A New World Approach to Authentication
I agree with Bruce Schneier. Authentication – the process of identifying a person or device – is getting harder. And given that the IoT world continues to rely on broken vulnerable protocols and technologies, it’s no wonder. What’s needed is an innovative, standards-based new approach to authentication that can completely eliminate the risks posed by stolen credentials.
Now, before you continue reading this article (and thanks for getting this far into it), I need to post a disclaimer.
In the many years that I have been writing IT Security related articles, I’ve made a conscious effort to avoid promoting my company, in favour of publishing articles that I hope bring attention to the serious IoT security issues our world faces, and to do so in an informative, perhaps entertaining manner.
However, from this point forward in this article, I’m deviating from my personal publishing policy, because I think what I’m about to write is important as it introduces a dramatically more effective, secure and economical way of handling IoT authentication (and key management).
So, if you’re not a fan of the “advertorial” writing style, I suggest you stop here and we’ll catch up the next time I post a neutrally-written article. But if you’re curious, and want to learn more about how our technology is being deployed by others to protect their IoT services, solutions and products, please keep reading.
VIBE is an acronym for Verifiable Identity-Based Encryption. VIBE is patented technology that improves upon the market-proven IBE standard in 15 different ways, most notably by adding authentication at the application layer, and eliminating the need to protect the public parameters.

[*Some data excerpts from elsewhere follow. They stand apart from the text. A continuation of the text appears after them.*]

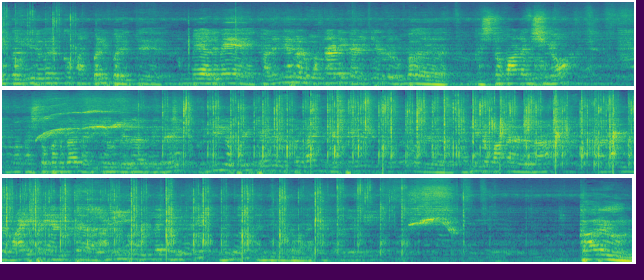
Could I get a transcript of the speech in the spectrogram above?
எங்கள் இருவருக்கும் அன்பளிப்பளித்து உண்மையாலுமே கலைஞர்கள் முன்னாடி நடிக்கிறது ரொம்ப கஷ்டமான விஷயம். ரொம்ப கஷ்டப்பட்டு தான் நடிக்க வேண்டியதாக இருக்குது வெளியில் போய் பேர் எடுத்தெல்லாம் இங்கே பேர் எடுக்கிறது ஒரு கடினமான இதுதான் ஆனால் இந்த வாய்ப்பினை அளித்த அன்பு உள்ளவர்களுக்கு நன்றி நன்றி கொண்ட வணக்கம். காரையூர்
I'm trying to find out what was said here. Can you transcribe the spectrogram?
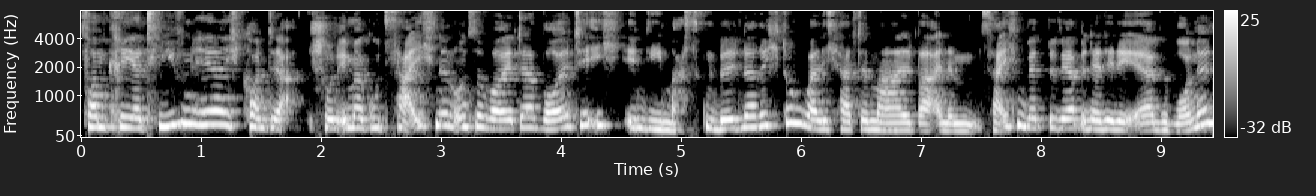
Vom Kreativen her, ich konnte schon immer gut zeichnen und so weiter, wollte ich in die Maskenbildnerrichtung, weil ich hatte mal bei einem Zeichenwettbewerb in der DDR gewonnen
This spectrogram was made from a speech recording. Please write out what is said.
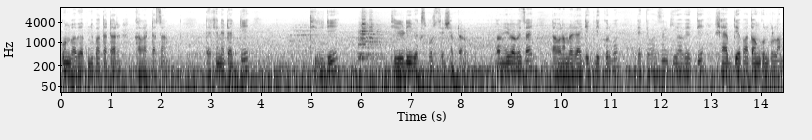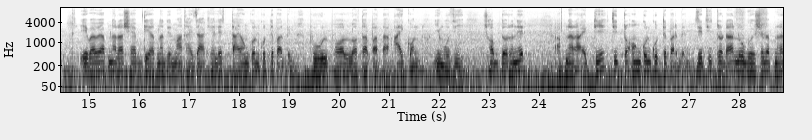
কোনভাবে আপনি পাতাটার কালারটা চান। দেখেন এটা একটি থ্রি ডি থ্রি ডি পড়ছে শেপটার উপর। তো আমি এইভাবে চাই তাহলে আমরা রাইটে ক্লিক করব। দেখতে পাচ্ছেন কীভাবে একটি শ্যাপ দিয়ে পাতা অঙ্কন করলাম। এভাবে আপনারা শ্যাপ দিয়ে আপনাদের মাথায় যা খেলে তাই অঙ্কন করতে পারবেন। ফুল, ফল, লতা, পাতা আইকন ইমোজি সব ধরনের আপনারা একটি চিত্র অঙ্কন করতে পারবেন। যে চিত্রটা লোগো হিসেবে আপনারা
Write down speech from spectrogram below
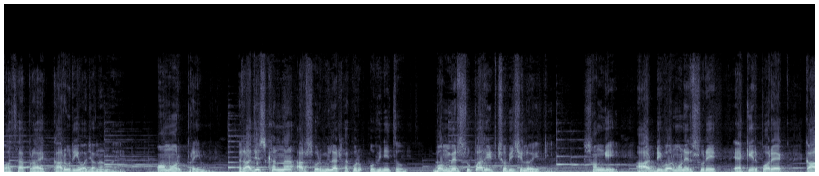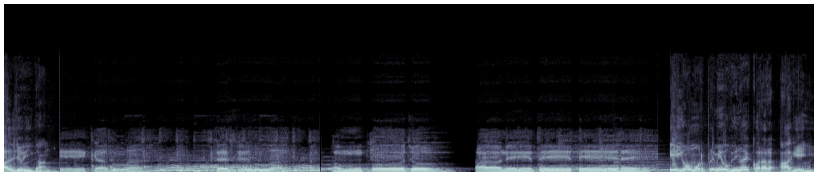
কথা প্রায় কারোরই অজানা নয়। অমর প্রেম। রাজেশ খান্না আর শর্মিলা ঠাকুর অভিনীত বম্বের সুপারহিট ছবি ছিল এটি। সঙ্গে আর ডি বর্মনের সুরে একের পর এক কালজয়ী গান। এই অমর প্রেমে অভিনয় করার আগেই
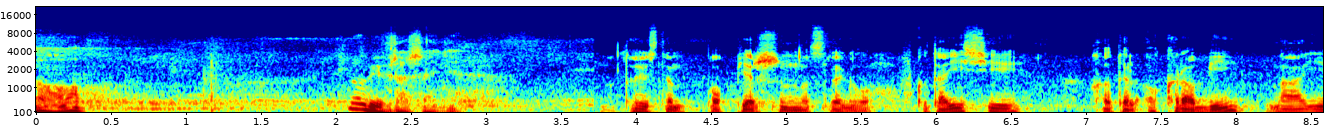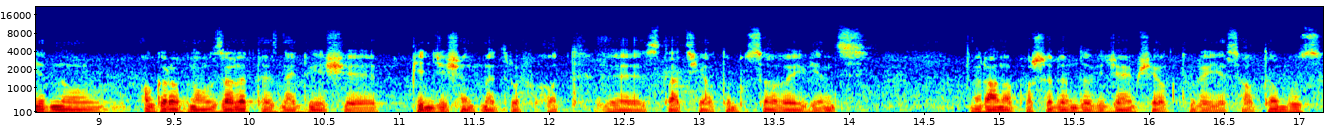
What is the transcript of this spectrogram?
O, robi wrażenie. Tu jestem po pierwszym noclegu w Kutaisi. Hotel Okrobi ma jedną ogromną zaletę. Znajduje się 50 metrów od e, stacji autobusowej, więc rano poszedłem, dowiedziałem się, o której jest autobus.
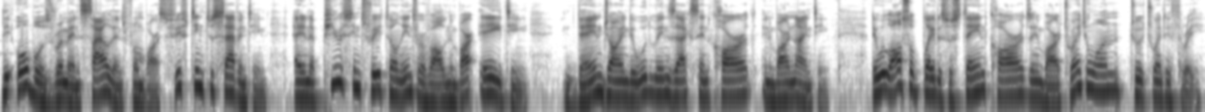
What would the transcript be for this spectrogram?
The oboes remain silent from bars 15 to 17, adding a piercing tritone interval in bar 18, then join the woodwind's accent chord in bar 19. They will also play the sustained chords in bar 21 to 23.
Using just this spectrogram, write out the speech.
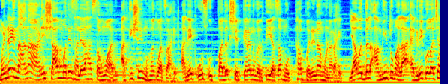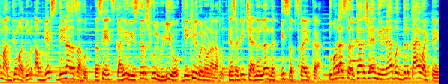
मंडळी नाना आणि श्याममध्ये झालेला हा संवाद अतिशय महत्त्वाचा आहे. अनेक ऊस उत्पादक शेतकऱ्यांवरती याचा मोठा परिणाम होणार आहे. याबद्दल आम्ही तुम्हाला अॅग्रिकोलाच्या माध्यमातून अपडेट्स देणारच आहोत. तसेच काही रिसर्चफुल व्हिडिओ देखील बनवणार आहोत. त्यासाठी चॅनलला नक्की सबस्क्राईब करा. तुम्हाला सरकारच्या निर्णया याबद्दल काय वाटतंय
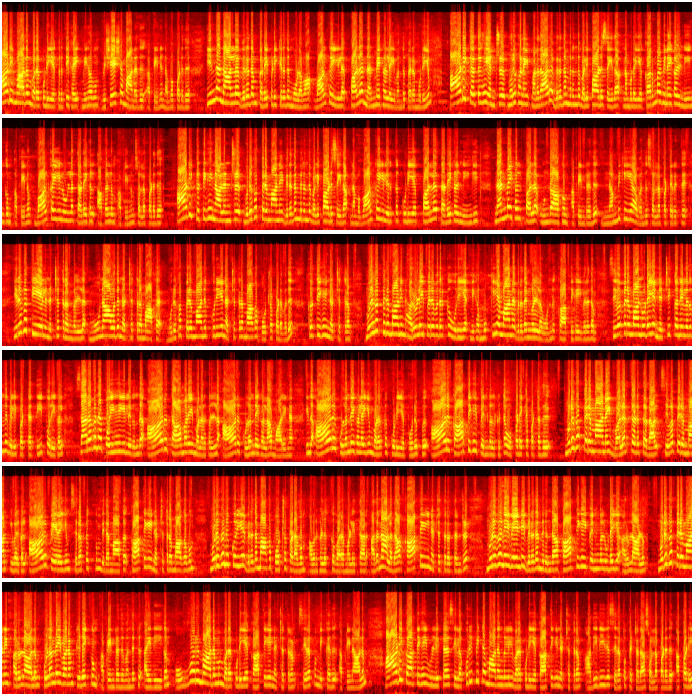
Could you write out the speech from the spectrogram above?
ஆடி மாதம் வரக்கூடிய கிருத்திகை மிகவும் விசேஷமானது அப்படின்னு நம்பப்படுது. இந்த நாள்ல விரதம் கடைபிடிக்கிறது மூலமா வாழ்க்கையில பல நன்மைகளை வந்து பெற முடியும். ஆடி கிருத்திகை என்று முருகனை மனதார விரதம் இருந்து வழிபாடு செய்தா நம்முடைய கர்ம வினைகள் நீங்கும் அப்படின்னும் வாழ்க்கையில் உள்ள தடைகள் அகலும் அப்படின்னும் சொல்லப்படுது. ஆடி கிருத்திகை நாளன்று முருகப்பெருமானை விரதம் இருந்து வழிபாடு செய்தா நம்ம வாழ்க்கையில் இருக்கக்கூடிய பல தடைகள் நீங்கி நன்மைகள் பல உண்டாகும் அப்படின்றது நம்பிக்கையா வந்து சொல்லப்பட்டிருக்கு. இருபத்தி ஏழு நட்சத்திரங்கள்ல மூணாவது நட்சத்திரமாக முருகப்பெருமானுக்குரிய நட்சத்திரமாக போற்றப்படுவது கிருத்திகை நட்சத்திரம். முருகப்பெருமானின் அருளை பெறுவதற்கு உரிய மிக முக்கியமான விரதங்கள்ல ஒண்ணு கார்த்திகை விரதம். சிவபெருமானுடைய நெற்றிக்கண்ணிலிருந்து வெளிப்பட்ட தீப்பொறிகள் சரவண பொய்கையில் இருந்த ஆறு தாமரை மலர்கள்ல ஆறு குழந்தைகளா மாறின. இந்த ஆறு குழந்தைகளையும் வளர்க்கக்கூடிய பொறுப்பு ஆறு கார்த்திகை பெண் பெண்கள் கிட்ட ஒப்படைக்கப்பட்டது. முருகப்பெருமானை வளர்த்தெடுத்ததால் சிவபெருமான் இவர்கள் ஆறு பேரையும் சிறப்பிக்கும் விதமாக கார்த்திகை நட்சத்திரமாகவும் முருகனுக்குரிய விரதமாக போற்றப்படவும் அவர்களுக்கு வரமளித்தார். அதனாலதான் கார்த்திகை நட்சத்திரத்தன்று முருகனை வேண்டி விரதம் இருந்தா கார்த்திகை பெண்களுடைய அருளாலும் முருகப்பெருமானின் அருளாலும் குழந்தை வரம் கிடைக்கும் அப்படின்றது வந்துட்டு ஐதீகம். ஒவ்வொரு மாதமும் வரக்கூடிய கார்த்திகை நட்சத்திரம் சிறப்பு மிக்கது அப்படின்னாலும் ஆடி கார்த்திகை உள்ளிட்ட சில குறிப்பிட்ட மாதங்களில் வரக்கூடிய கார்த்திகை நட்சத்திரம் அதிதி அதிதீத சிறப்பு பெற்றதா சொல்லப்படுது. அப்படி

The VIBE key management and authentication schema can be easily embedded in others IoT products, services or solutions.
VIBE’s “coming out” party is at the NIST’s Feb 2019 Global City Teams Challenge event as part of a Government of Singapore initiative called Project GRACE. GRACE (Graceful Remediation with Authenticated Certificateless Encryption) implements a security architecture using an advanced form of pairing-based cryptography called Verifiable Identity-based Encryption (VIBE) to provide simple, scalable and secure key management for Cloud services, the IoT and the Critical Information Infrastructure (CII) which are otherwise vulnerable to existing and new cyber-physical attacks.
Project GRACE implements an alternative set of cipher suites, containing VIBE in TLS 1.2, and maintaining forward compatibility. This standards-based approach ensures a smooth transition to the new scheme with minimal updates to the existing ecosystem of web servers and web browsers. Most importantly, the security gaps in the TLS layer are filled in the process. TLS with VIBE embedded is certifiable to ISO 27001-2013.
TLS with VIBE accommodates deployments on a very large scale – the Internet scale – as it eliminates the complexity of using PKI-based SSL/TLS certificates in web servers/browsers, and does so economically.[
Once configured the Control Server can run offline from the Trust Centre (TC), and any device can be authorized to communicate with another without key management intervention.
When the system is setup, the TC can be taken offline, and easily and temporarily reinstated when there is a requirement to reconfigure existing devices and/or add new devices.
As our Asian and EU partners have discovered, VIBE-inside products, services and solutions solve the authentication issue permanently.
If you’re interested in learning more about VIBE, please send me a note and I’ll pass along a copy of our FAQ. Also, as the work required to embed VIBE in our Partner’s HSMs and Chips is near completion, we are welcoming dialogue with companies interested in participating in a IoT Pilot Projects.